Studying Arf and Hdm2 is important because in many cancers, defects in either of these proteins cause failure of the p53 machinery. In some cancers overproduction of Hdm2 shuts down the p53 machinery. And in yet other cancers, Arf is damaged, preventing it from switching off Hdm2 and concomitantly switching on the p53 tumor suppression program.
In their studies, Kriwacki and his colleagues have sought to solve a key biological problem—how Arf attaches itself to Hdm2 to inhibit its function. However, the scientists have been hampered by the disordered, floppy structure of the proteins, which makes structural analysis nearly impossible—like trying to deduce the shape of a wet noodle.
When the two proteins link up, they fold together in an orderly embrace. But that combination still remains difficult for scientists to analyze because the joined proteins form insoluble structures. These structures are all but impossible to study using the powerful structural analysis technique called nuclear magnetic resonance (NMR) spectroscopy. NMR is a method of probing molecules with magnetic fields and radio signals to map their atomic structure.
“We have been working on this problem since I started my lab at St. Jude almost 10 years ago, and we have gained many useful insights into this interaction,” Kriwacki said. “But the problem has been that—while these proteins on their own are highly soluble and easy to study—they are so disordered there really isn’t much to learn. But when we mixed them together, they would just precipitate from the solution, and studying them using NMR was frustrating.”
However, in their new experiments, Kriwacki and his colleagues tackled this problem by figuring out how to synthesize just the right snippet of the Arf protein that latches on to Hdm2. Unlike the ungainly, full-size Arf-Hdm2 complex, the smaller combination was soluble enough to study using NMR.
The result of their studies both in the test tube and in mouse cells, reported recently in the Journal of Molecular Biology, gave the scientists an unprecedented structural map of the linkage between Arf and Hdm2. The findings, Kriwacki said, confirmed theories from previous studies about how Arf and Hdm2 zip together and gave the researchers a pathway to future analyses. These insights have both scientific and clinical value, Kriwacki said.
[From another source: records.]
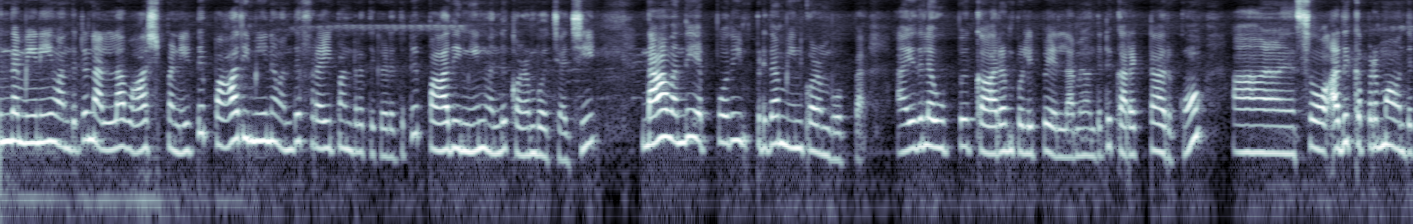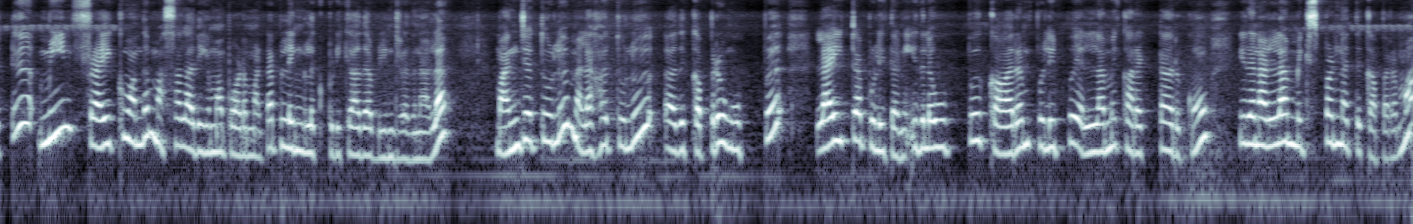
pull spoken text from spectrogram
இந்த மீனையும் வந்துட்டு நல்லா வாஷ் பண்ணிவிட்டு பாதி மீனை வந்து ஃப்ரை பண்ணுறதுக்கு எடுத்துகிட்டு பாதி மீன் வந்து குழம்பு வச்சாச்சு. நான் வந்து எப்போதும் இப்படி தான் மீன் குழம்பு வைப்பேன். இதில் உப்பு காரம் புளிப்பு எல்லாமே வந்துட்டு கரெக்டாக இருக்கும். ஸோ அதுக்கப்புறமா வந்துட்டு மீன் ஃப்ரைக்கும் வந்து மசாலா அதிகமாக போட மாட்டேன். பிள்ளைங்களுக்கு பிடிக்காது அப்படின்றதுனால. மஞ்சத்தூள் மிளகாத்தூள் அதுக்கப்புறம் உப்பு லைட்டாக புளித்தண்ணி இதில் உப்பு காரம் புளிப்பு எல்லாமே கரெக்டாக இருக்கும். இதை நல்லா மிக்ஸ் பண்ணதுக்கு அப்புறமா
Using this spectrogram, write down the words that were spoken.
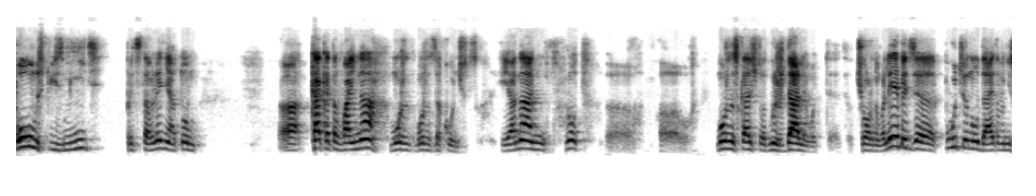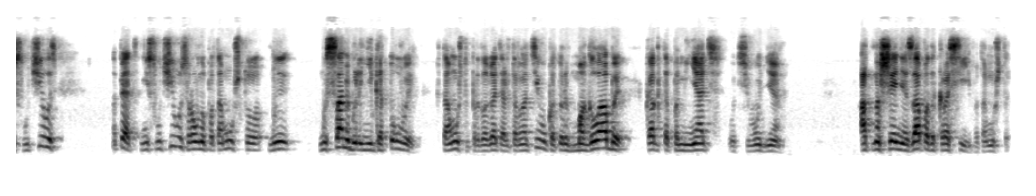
полностью изменить представление о том, а, как эта война может, может закончиться. И она, вот, а, а, можно сказать, что вот мы ждали вот черного лебедя, Путину, да, этого не случилось. Опять, не случилось ровно потому, что мы, мы сами были не готовы к тому, чтобы предлагать альтернативу, которая могла бы как-то поменять вот сегодня отношение Запада к России, потому что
“Arf is a real enigma. It’s a bizarre protein,” he said. “There really are not other proteins in cells of higher organisms that exhibit similar structural features. And what we have reported on Arf are really the only things that are known about its structure and this unusual type of co-assembly mechanism.” Such understanding has broader significance because Arf appears to regulate many other cell mechanisms besides p53.
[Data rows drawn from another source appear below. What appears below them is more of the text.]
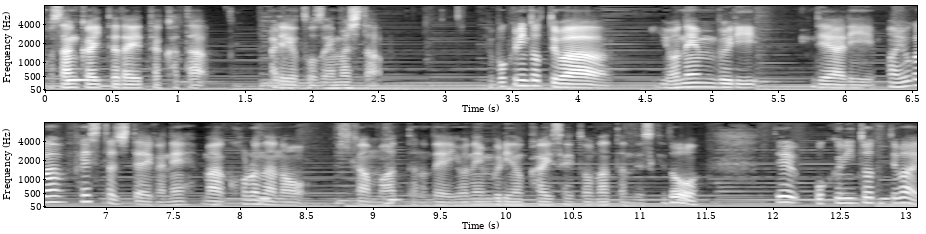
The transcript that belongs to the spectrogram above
ご参加いただいた方ありがとうございました。僕にとっては4年ぶりであり、まあ、ヨガフェスタ自体がね、まあ、コロナの期間もあったので4年ぶりの開催となったんですけどで僕にとっては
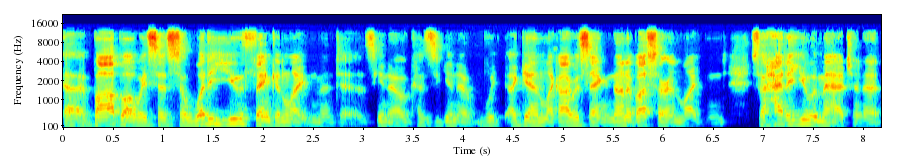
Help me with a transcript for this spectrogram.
uh, Bob always says, "So what do you think enlightenment is?" You know, because you know, we, again, like I was saying, none of us are enlightened. So how do you imagine it?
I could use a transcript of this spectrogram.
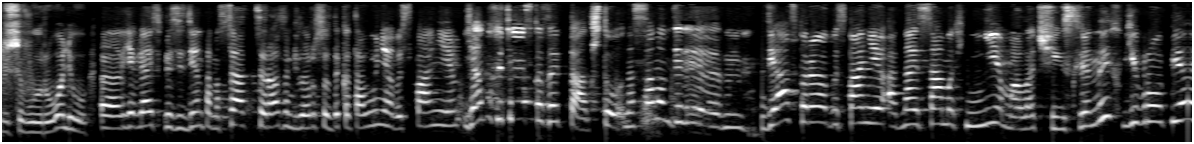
ключевую ролю э, являюсь президентом ассоциации разом белорусов до Каталуния в Испании я бы хотела сказать так что на самом деле диаспора в Испании одна из самых немалочисленных в Европе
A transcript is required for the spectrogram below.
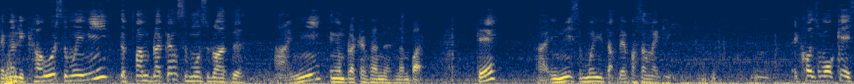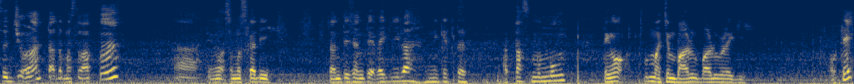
Dengan di cover semua ini, depan belakang semua sudah ada. Ha, ini dengan belakang sana nampak. Okey. Ha, ini semua you tak boleh pasang lagi. Hmm. Aircon semua ok, sejuk lah, tak ada masalah apa. Ha, Tengok semua sekali. Cantik-cantik lagi lah Ini kereta. Atas memung Tengok pun macam baru-baru lagi. Ok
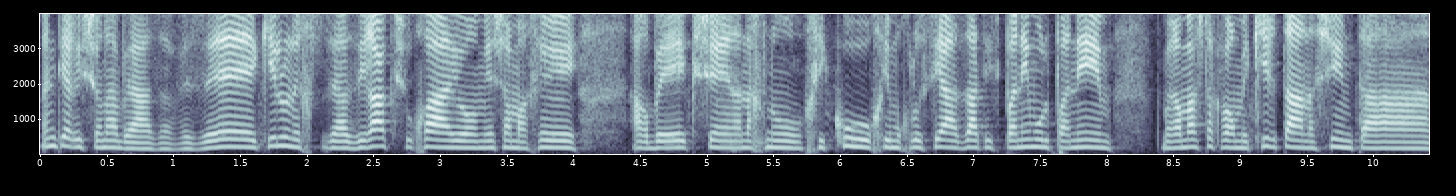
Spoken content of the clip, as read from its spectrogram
הייתי הראשונה בעזה, וזה כאילו, זה הזירה הקשוחה היום, יש שם הכי הרבה אקשן, אנחנו חיכוך עם אוכלוסייה עזתית, פנים מול פנים, ברמה שאתה כבר מכיר את האנשים, אתה...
Of the clinical value of their discoveries, Kriwacki said, “A key goal is to translate our structural and biophysical insights into the development of an Arf mimic. If we can understand what the minimal chemical elements of Arf are, we can stitch together a molecule that could recapitulate those elements. Such a molecule could be used in cancer treatments to activate the p53 pathway in tumor cells that have arisen because of Arf loss or Hdm2 over-expression.”
Other authors of this paper include Sivashankar Sivakolundu, PhD, Brian Bothner, PhD, Chimere Ashley, MD, and John Satumba, PhD, all of Structural Biology; Amanda Nourse, PhD, of the Hartwell Center for Bioinformatics and Biotechnology; and Simon Moshiach PhD, and Jill Lahti, PhD, both of Tumor Cell Biology.
The research was sponsored in part by the National Institutes of Health and ALSAC.